In their second issue this year, Romanian newspapers on Thursday cool down already about the country’s accession to the EU and open their front pages with reports on weather troubles and how state officials boosted their fortunes over the past year.

Still, Europe is everywhere in today’s reports, especially in the economy, which started promisingly but may deliver lots of surprises in the near future.

Just days after the country joined the EU, Evenimentul Zilei already sees the first signs that some things are hard to change in Romania no matter what.

The first days of true winter took the country by surprise and paralyzed whole regions as authorities did little to prevent the closure of national roads, traffic chaos and power cuts due to snow storms. Good thing Romania is used to this as the current situation brings nothing new compared to the years before accession.

The second big story for Evenimentul Zilei relates to the wealth statements submitted by politicians and published these days.

According to the newspaper, most dignitaries reported bigger bank accounts and more properties than the year before, while many Senators failed to meet the December 31 deadline to submit their statements, which would normally lead to default controls of their wealth.

According to Cotidianul, the sale of cars and real estate properties as well as the participation to various privatization commissions were some of the main ways for politicians to improve their wealth last year.

And it digs the documents submitted by President Basescu, which show his fortune improved little this year, thanks to the sale of two cars. The head of state, however, failed to explain how most of his bank accounts turned considerably thinner last year.

Gandul calls House speaker Bogdan Olteanu and Labor minister Gheorghe Barbu “state billionaires” as the two earned 2.5 billion ROL (250,000 RON - about 100,000 USD) together last year just for participating to the privatization of the Romanian Commercial Bank - BCR and the failed attempt to privatize the Romanian Savings House - CEC.

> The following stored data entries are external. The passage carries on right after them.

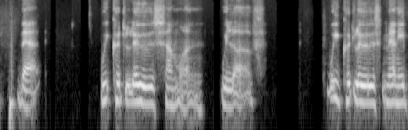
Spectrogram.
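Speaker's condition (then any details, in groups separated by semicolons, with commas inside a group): Spasmodic dysphonia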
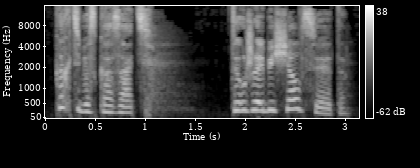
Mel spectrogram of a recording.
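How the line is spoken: Heavy sigh. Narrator (Russian): тяжело вздохнул

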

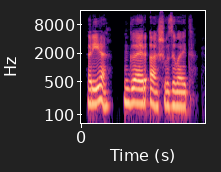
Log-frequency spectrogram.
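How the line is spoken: Gloomy. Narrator (Russian): мрачно произнес Дан

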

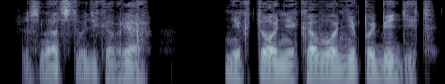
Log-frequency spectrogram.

Meanwhile, Cotidianul reports that two out of three Romanian MPs, including some future MEPs delivered wrong answers to at least one of five questions related to the EU that newspaper reporters asked yesterday - such as what country holds the EU presidency in the first half of 2007.

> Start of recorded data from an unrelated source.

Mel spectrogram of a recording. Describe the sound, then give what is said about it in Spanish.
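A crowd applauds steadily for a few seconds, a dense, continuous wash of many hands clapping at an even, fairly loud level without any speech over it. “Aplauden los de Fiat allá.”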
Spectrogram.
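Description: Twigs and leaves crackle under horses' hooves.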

Two MPs said EC President Barroso was the head of the European Parliament, while another could only catch the first letter of the country now holding the EU Presidency… Greece instead of Germany. And one of the new members of the European Parliament, Cristian Stanescu, could not say how many member states the EU has.

Another newspaper, another poll: Gandul reports that according to its own investigation President Traian Basescu would have little success with pushing for early elections this year as most members of the Parliament would not risk losing their seats by agreeing with such a poll.

Only MPs belonging to the newly formed Liberal Democratic Party (PLD), which supports the Presidents, would bet on early elections, the newspaper claims.

Elsewhere in the papers, Evenimentul Zilei investigates the drama of Romanian women who manage to escape sexual slavery in the Balkans and return home after long periods of dread and abuse. Many are reintegrating well in the society, others less so, as the newspaper describes.

On the EU front, Gandul reports that Romania paid its first contribution to the European budget on Wednesday - some 76 million euro in the account for January.

Adevarul writes that the EU accession does not overcome old habits as throngs of Romanians formed long queues at fiscal authorities to pay their taxes on the first working day of the year, although under normal circumstances they can pay the contribution before March.

The same newspaper reports the Romanian Orthodox Church supports a “Christian” European Constitution, as Romania is a major contributor to the Orthodox nucleus of the European Union along with Greece and Cyprus.

And it also notes how the enthusiasm of EU accession has boosted quotes for most companies listed at the Bucharest Stock Exchange, with five financial investment societies reporting an average of 9% growth in the first day of transactions.

Investors expect a 20% growth of the Bucharest Stock Exchange this year, the same Adevarul writes.